Real Estate Glossary

Here are expanded definitions of common real estate terms.

Escrow. Refers to the settlement process once a contract is accepted. Once the property is sold, it can be referred to as “in escrow”. The escrow officer is a neutral intermediary who acts on written instructions from both parties in the transaction. Their normal tasks include ordering payoff demands from all lienholders, collecting copies of reports and associated transaction paperwork, requesting loan funds from the lender, accepting funds from the buyer to close, arranging for the signing of the final transaction documents (including the Grant Deed), recording the legal documents, and dispersing the funds after closing

Listing. A contract between a broker and a seller that gives the broker the right to represent the seller in the sale of their home. It is usually exclusive, meaning that if the property sells to any party the broker is entitled to compensation.

Liquidated Damages. A clause found in all real estate contracts that, if initialed by all parties, sets the buyer’s deposit as the amount of the damages in the event of a breach of contract by the buyer. In California, the maximum deposit subject to liquidated damages on residential homes is 3% of the purchase price, regardless of the amount of the deposit.

Notice of Default (NOD). A formal legal document filed by a lender in a non-judicial foreclosure that notifies the borrower that the lender intends to foreclose on the property. Usually filed when the buyer is seriously delinquent on the property (90 days or more). It is filed at the lender’s discretion. Once a Notice of Default is filed, the borrower has 90 days to bring the loan current. If the loan is not brought current or “cured”, then the lender has the right to file a Notice of Sale, and ultimately sell the property at a Trustee’s Sale.

Notice of Sale. A formal legal document filed by the lender after a Notice of Default. Once the Notice of Trustee Sale is filed, the lender can sell the property at a Trustee Sale as soon as 20 days after the notice is filed, or longer at the lender’s discretion.

Short Sale. A “pre-foreclosure” situation where there is not enough proceeds to pay off the loans and liens on the home at the current market value, or in other words the proceeds are short of the amount needed to break even. A successful short sale requires the lienholder (usually the lender) to accept less than the full payoff balance in order to close the escrow. The seller must qualify for hardship for a short sale to be effective.

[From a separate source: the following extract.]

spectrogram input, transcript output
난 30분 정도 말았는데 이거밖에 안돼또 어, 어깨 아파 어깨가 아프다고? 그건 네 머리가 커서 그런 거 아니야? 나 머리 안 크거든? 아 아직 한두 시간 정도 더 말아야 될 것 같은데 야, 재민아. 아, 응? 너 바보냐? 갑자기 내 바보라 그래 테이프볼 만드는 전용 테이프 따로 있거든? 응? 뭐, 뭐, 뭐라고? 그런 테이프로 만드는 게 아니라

Staging. The process of having a design or staging expert furnish a home, arrange existing furniture, suggest minor cosmetic improvements (painting, window coverings, etc), adding accents and touches to finish rooms, and more. The purpose is to make the home more appealing to potential buyers, and help the home sell faster and for a higher price.

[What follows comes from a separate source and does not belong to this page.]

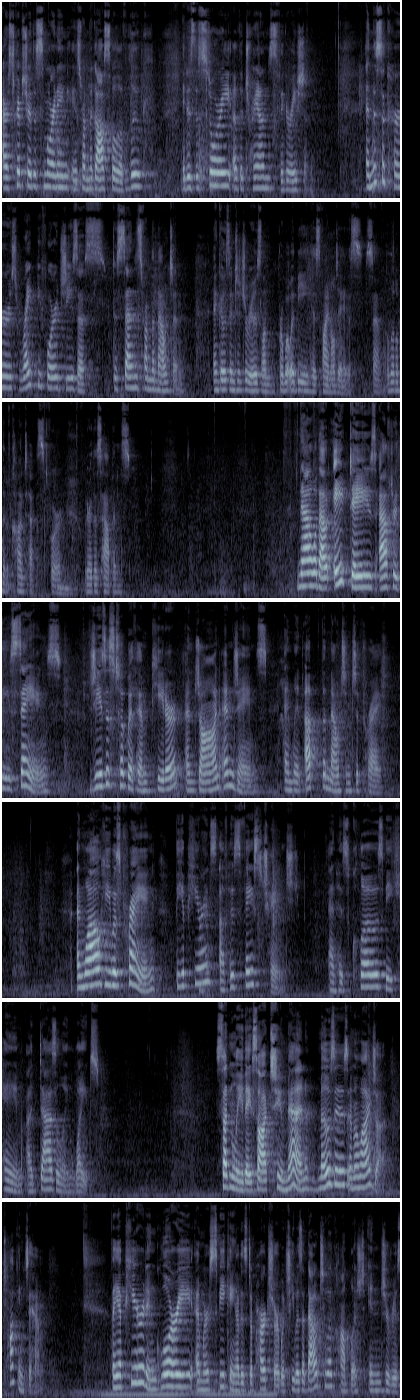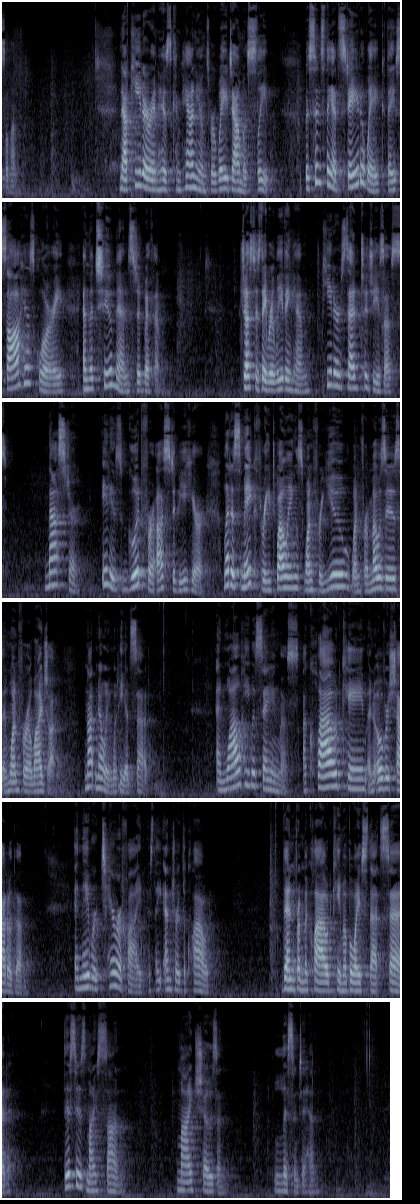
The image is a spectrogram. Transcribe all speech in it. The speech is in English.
Our scripture this morning is from the Gospel of Luke. It is the story of the Transfiguration. And this occurs right before Jesus descends from the mountain and goes into Jerusalem for what would be his final days. So, a little bit of context for where this happens. Now, about eight days after these sayings, Jesus took with him Peter and John and James and went up the mountain to pray. And while he was praying, the appearance of his face changed, and his clothes became a dazzling white. Suddenly they saw two men, Moses and Elijah, talking to him. They appeared in glory and were speaking of his departure, which he was about to accomplish in Jerusalem. Now, Peter and his companions were way down with sleep. But since they had stayed awake, they saw his glory, and the two men stood with him. Just as they were leaving him, Peter said to Jesus, Master, it is good for us to be here. Let us make three dwellings one for you, one for Moses, and one for Elijah, not knowing what he had said. And while he was saying this, a cloud came and overshadowed them, and they were terrified as they entered the cloud. Then from the cloud came a voice that said, This is my son, my chosen. Listen to him.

Trustee Sale. The final step in the foreclosure process where the lender puts the home up for auction, usually at the courthouse steps. The lender will generally bid the outstanding loan balance, and buyers may put in competing bids to purchase the home. The property in this situation is purchased all cash, via cashier’s check, and the purchaser accepts the home in “as is” condition subject to any other outstanding liens.